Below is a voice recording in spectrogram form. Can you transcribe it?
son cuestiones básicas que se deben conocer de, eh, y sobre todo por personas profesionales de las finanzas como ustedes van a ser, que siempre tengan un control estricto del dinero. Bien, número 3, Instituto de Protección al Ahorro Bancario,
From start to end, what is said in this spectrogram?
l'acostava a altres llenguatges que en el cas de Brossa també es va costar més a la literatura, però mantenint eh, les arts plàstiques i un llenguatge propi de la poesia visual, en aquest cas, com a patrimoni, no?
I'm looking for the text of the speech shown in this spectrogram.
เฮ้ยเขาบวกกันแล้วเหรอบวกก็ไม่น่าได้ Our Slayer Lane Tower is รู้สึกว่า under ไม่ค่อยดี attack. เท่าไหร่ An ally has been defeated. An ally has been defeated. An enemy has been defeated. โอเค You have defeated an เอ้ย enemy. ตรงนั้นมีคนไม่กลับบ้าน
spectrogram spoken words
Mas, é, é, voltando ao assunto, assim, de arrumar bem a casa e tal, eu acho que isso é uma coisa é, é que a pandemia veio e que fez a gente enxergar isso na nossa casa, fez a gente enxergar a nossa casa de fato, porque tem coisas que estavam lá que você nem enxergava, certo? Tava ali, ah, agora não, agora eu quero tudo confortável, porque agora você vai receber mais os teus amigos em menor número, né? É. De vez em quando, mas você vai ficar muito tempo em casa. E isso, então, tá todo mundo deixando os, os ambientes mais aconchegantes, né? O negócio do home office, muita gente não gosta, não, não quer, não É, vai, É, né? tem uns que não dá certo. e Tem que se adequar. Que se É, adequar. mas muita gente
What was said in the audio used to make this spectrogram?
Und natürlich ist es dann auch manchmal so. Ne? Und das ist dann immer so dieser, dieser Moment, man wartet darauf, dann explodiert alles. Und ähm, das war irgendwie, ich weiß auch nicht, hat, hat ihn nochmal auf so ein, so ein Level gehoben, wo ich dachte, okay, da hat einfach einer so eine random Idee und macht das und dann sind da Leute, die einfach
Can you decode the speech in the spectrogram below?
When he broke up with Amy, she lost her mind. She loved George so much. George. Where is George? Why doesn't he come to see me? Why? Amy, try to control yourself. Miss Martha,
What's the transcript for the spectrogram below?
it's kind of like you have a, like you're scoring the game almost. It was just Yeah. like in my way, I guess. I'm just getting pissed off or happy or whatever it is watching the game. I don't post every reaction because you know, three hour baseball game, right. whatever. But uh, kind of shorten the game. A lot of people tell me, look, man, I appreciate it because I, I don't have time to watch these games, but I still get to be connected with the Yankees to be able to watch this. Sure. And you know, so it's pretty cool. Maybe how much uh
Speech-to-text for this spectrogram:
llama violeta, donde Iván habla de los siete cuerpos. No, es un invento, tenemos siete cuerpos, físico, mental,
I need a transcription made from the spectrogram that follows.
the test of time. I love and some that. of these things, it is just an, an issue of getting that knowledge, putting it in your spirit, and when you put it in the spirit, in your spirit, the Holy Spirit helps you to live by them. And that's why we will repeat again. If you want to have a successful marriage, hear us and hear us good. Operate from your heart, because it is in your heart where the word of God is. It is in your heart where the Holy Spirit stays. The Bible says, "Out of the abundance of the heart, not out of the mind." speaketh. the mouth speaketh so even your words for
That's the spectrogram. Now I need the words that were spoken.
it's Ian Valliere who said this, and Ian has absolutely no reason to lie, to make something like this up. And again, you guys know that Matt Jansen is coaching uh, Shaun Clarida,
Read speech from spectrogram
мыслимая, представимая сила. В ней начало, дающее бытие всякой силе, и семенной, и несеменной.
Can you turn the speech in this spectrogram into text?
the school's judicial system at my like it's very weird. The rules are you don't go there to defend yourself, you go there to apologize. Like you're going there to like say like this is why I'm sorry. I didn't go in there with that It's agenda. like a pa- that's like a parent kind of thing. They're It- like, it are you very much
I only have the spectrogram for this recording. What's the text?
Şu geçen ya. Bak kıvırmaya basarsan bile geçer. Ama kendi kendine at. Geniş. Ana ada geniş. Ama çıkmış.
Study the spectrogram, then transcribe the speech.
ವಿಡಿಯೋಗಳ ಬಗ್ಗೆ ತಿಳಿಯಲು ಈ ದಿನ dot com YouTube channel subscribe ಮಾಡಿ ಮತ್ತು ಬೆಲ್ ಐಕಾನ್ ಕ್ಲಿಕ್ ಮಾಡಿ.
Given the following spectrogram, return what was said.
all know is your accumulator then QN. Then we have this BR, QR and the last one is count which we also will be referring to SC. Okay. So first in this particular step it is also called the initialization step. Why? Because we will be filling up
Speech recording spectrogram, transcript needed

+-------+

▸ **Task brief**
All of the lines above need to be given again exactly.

▸ **Response to this exercise**
Below is a voice recording in spectrogram form. Can you transcribe it?
son cuestiones básicas que se deben conocer de, eh, y sobre todo por personas profesionales de las finanzas como ustedes van a ser, que siempre tengan un control estricto del dinero. Bien, número 3, Instituto de Protección al Ahorro Bancario,
From start to end, what is said in this spectrogram?
l'acostava a altres llenguatges que en el cas de Brossa també es va costar més a la literatura, però mantenint eh, les arts plàstiques i un llenguatge propi de la poesia visual, en aquest cas, com a patrimoni, no?
I'm looking for the text of the speech shown in this spectrogram.
เฮ้ยเขาบวกกันแล้วเหรอบวกก็ไม่น่าได้ Our Slayer Lane Tower is รู้สึกว่า under ไม่ค่อยดี attack. เท่าไหร่ An ally has been defeated. An ally has been defeated. An enemy has been defeated. โอเค You have defeated an เอ้ย enemy. ตรงนั้นมีคนไม่กลับบ้าน
spectrogram spoken words
Mas, é, é, voltando ao assunto, assim, de arrumar bem a casa e tal, eu acho que isso é uma coisa é, é que a pandemia veio e que fez a gente enxergar isso na nossa casa, fez a gente enxergar a nossa casa de fato, porque tem coisas que estavam lá que você nem enxergava, certo? Tava ali, ah, agora não, agora eu quero tudo confortável, porque agora você vai receber mais os teus amigos em menor número, né? É. De vez em quando, mas você vai ficar muito tempo em casa. E isso, então, tá todo mundo deixando os, os ambientes mais aconchegantes, né? O negócio do home office, muita gente não gosta, não, não quer, não É, vai, É, né? tem uns que não dá certo. e Tem que se adequar. Que se É, adequar. mas muita gente
What was said in the audio used to make this spectrogram?
Und natürlich ist es dann auch manchmal so. Ne? Und das ist dann immer so dieser, dieser Moment, man wartet darauf, dann explodiert alles. Und ähm, das war irgendwie, ich weiß auch nicht, hat, hat ihn nochmal auf so ein, so ein Level gehoben, wo ich dachte, okay, da hat einfach einer so eine random Idee und macht das und dann sind da Leute, die einfach
Can you decode the speech in the spectrogram below?
When he broke up with Amy, she lost her mind. She loved George so much. George. Where is George? Why doesn't he come to see me? Why? Amy, try to control yourself. Miss Martha,
What's the transcript for the spectrogram below?
it's kind of like you have a, like you're scoring the game almost. It was just Yeah. like in my way, I guess. I'm just getting pissed off or happy or whatever it is watching the game. I don't post every reaction because you know, three hour baseball game, right. whatever. But uh, kind of shorten the game. A lot of people tell me, look, man, I appreciate it because I, I don't have time to watch these games, but I still get to be connected with the Yankees to be able to watch this. Sure. And you know, so it's pretty cool. Maybe how much uh
Speech-to-text for this spectrogram:
llama violeta, donde Iván habla de los siete cuerpos. No, es un invento, tenemos siete cuerpos, físico, mental,
I need a transcription made from the spectrogram that follows.
the test of time. I love and some that. of these things, it is just an, an issue of getting that knowledge, putting it in your spirit, and when you put it in the spirit, in your spirit, the Holy Spirit helps you to live by them. And that's why we will repeat again. If you want to have a successful marriage, hear us and hear us good. Operate from your heart, because it is in your heart where the word of God is. It is in your heart where the Holy Spirit stays. The Bible says, "Out of the abundance of the heart, not out of the mind." speaketh. the mouth speaketh so even your words for
That's the spectrogram. Now I need the words that were spoken.
it's Ian Valliere who said this, and Ian has absolutely no reason to lie, to make something like this up. And again, you guys know that Matt Jansen is coaching uh, Shaun Clarida,
Read speech from spectrogram
мыслимая, представимая сила. В ней начало, дающее бытие всякой силе, и семенной, и несеменной.
Can you turn the speech in this spectrogram into text?
the school's judicial system at my like it's very weird. The rules are you don't go there to defend yourself, you go there to apologize. Like you're going there to like say like this is why I'm sorry. I didn't go in there with that It's agenda. like a pa- that's like a parent kind of thing. They're It- like, it are you very much
I only have the spectrogram for this recording. What's the text?
Şu geçen ya. Bak kıvırmaya basarsan bile geçer. Ama kendi kendine at. Geniş. Ana ada geniş. Ama çıkmış.
Study the spectrogram, then transcribe the speech.
ವಿಡಿಯೋಗಳ ಬಗ್ಗೆ ತಿಳಿಯಲು ಈ ದಿನ dot com YouTube channel subscribe ಮಾಡಿ ಮತ್ತು ಬೆಲ್ ಐಕಾನ್ ಕ್ಲಿಕ್ ಮಾಡಿ.
Given the following spectrogram, return what was said.
all know is your accumulator then QN. Then we have this BR, QR and the last one is count which we also will be referring to SC. Okay. So first in this particular step it is also called the initialization step. Why? Because we will be filling up
Speech recording spectrogram, transcript needed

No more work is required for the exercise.